CHANCES ARE YOU MAY NEVER HAVE HEARD OF KLAIPEDA. That’s because Lithuania’s oldest city was closed to tourists until Soviet occupation ended in 1990. Since then, Klaipeda has been quickly modernizing — all while keeping its heritage and beauty intact.
Klaipeda is an up-and-coming, quaint and charming seaside city that presents opportunities to explore cultural, historical and natural attractions. The region bills itself as “One port, three destinations,” and cruise ship visitors who have time will want to explore Klaipeda itself as well as nearby Nida and Palanga. Combined, the three destinations are “the jewels of Lithuania,” and all are worth a visit.

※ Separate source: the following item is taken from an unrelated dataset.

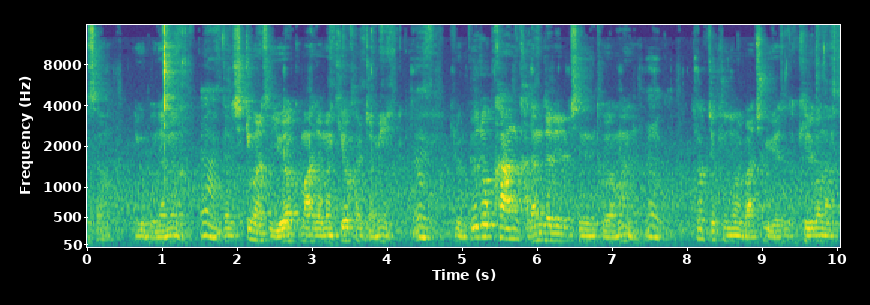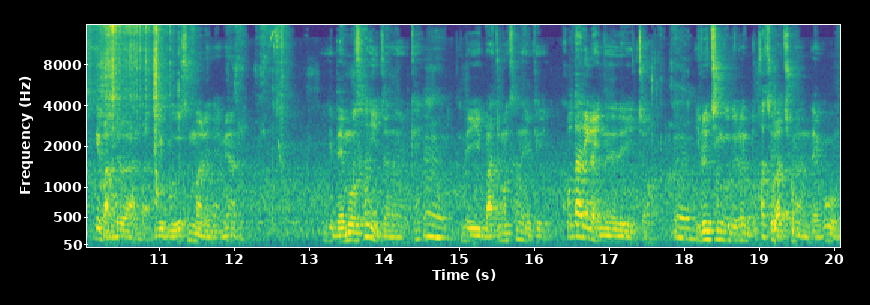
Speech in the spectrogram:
있어요. 이거 뭐냐면 응, 일단 쉽게 말해서 요약만 하자면 기억할 점이 응, 이런 뾰족한 가장자리를 지닌 도형은 응. 시각적 균형을 맞추기 위해서 길거나 크게 만들어야 한다. 이게 무슨 말이냐면 이게 네모 선이 있잖아요, 이렇게. 응, 근데 이 마지막 선에 이렇게 코다리가 있는 애들이 있죠. 응. 이런 친구들은 똑같이 맞추면 안 되고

Klaipeda. From the new cruise ship terminal, the historical city center is only a few steps away. Visit the Old Town for glimpses of Germanic architecture (Klaipeda was part of Germany until 1923) and half-timbered, lattice-work buildings that reflect the city’s Prussian past. Stroll through Drama Theater Square, where Hitler incited fear into Lithuanians in 1939, or visit some of the city’s many museums.
Take a break at any of Klaipeda’s 300 restaurants and cafes. Adjacent to the terminal, the Castle Museum opened in 2002 on the foundation of an old castle. The museum features authentic 16th and 17th century exhibits. Throughout Klaipeda are reminders of the Soviet occupation that visitors may find interesting.
You’re likely to see antique automobiles from Russia and former East Germany. Venture out into the country side to experience Village Life Lapiai, a preserved collective farm where traditional ways are maintained.
Nida. You’ll want to ferry across the Curonian Lagoon to visit the National Maritime Museum and make your way 30 miles south to the seaside resort of Nida. The drive itself is spectacular, as most of the route takes you through the Curonian Spit National Park, named a UNESCO World Heritage Site just five years ago. A ribbon of blacktop rolls over and along sand dunes, the highest in all of Europe (stop to walk out on the dunes and admire the views), to Nida and Lithuania’s border with Russia.
The German writer Thomas Mann lived here in a house commanding a view over the lagoon, and today, his home serves as a museum. Along the way, stop in the resort town of Juodkrante for a stroll up the Hill of Witches, where Lithuanian folklore and fairy tales are depicted through wooden statues.
Palanga. Lithuania boasts more than 60 miles of sandy seashore exposed to the open water. Evenings in the resort town Palanga, throngs of people amble along wide pedestrian promenades, with cafes and attractions on each side, that lead out to the sea for spectacular sunsets.
You’ll want to amble over to the Amber Museum, housed in the 19th century mansion of Count Tishkevichius. There, you’ll learn that there are seven shades of amber ranging from white to black.
Millions of years ago, forests wept resin into the sea, giving birth to the amber that visitors today still find in galleries and museums. It boggles the mind how you can leave Lithuania clutching a piece of amber 40 million to 55 million years old, with “inclusions” of insects or even reptiles that were caught in the resin millennia ago. No place in the Baltic values amber more than Lithuania. Steeped in national folklore and fairy tales, “the gold of Lithuania” is much like Klaipeda itself — lovely to look at and so special that you’ll want to take a piece home.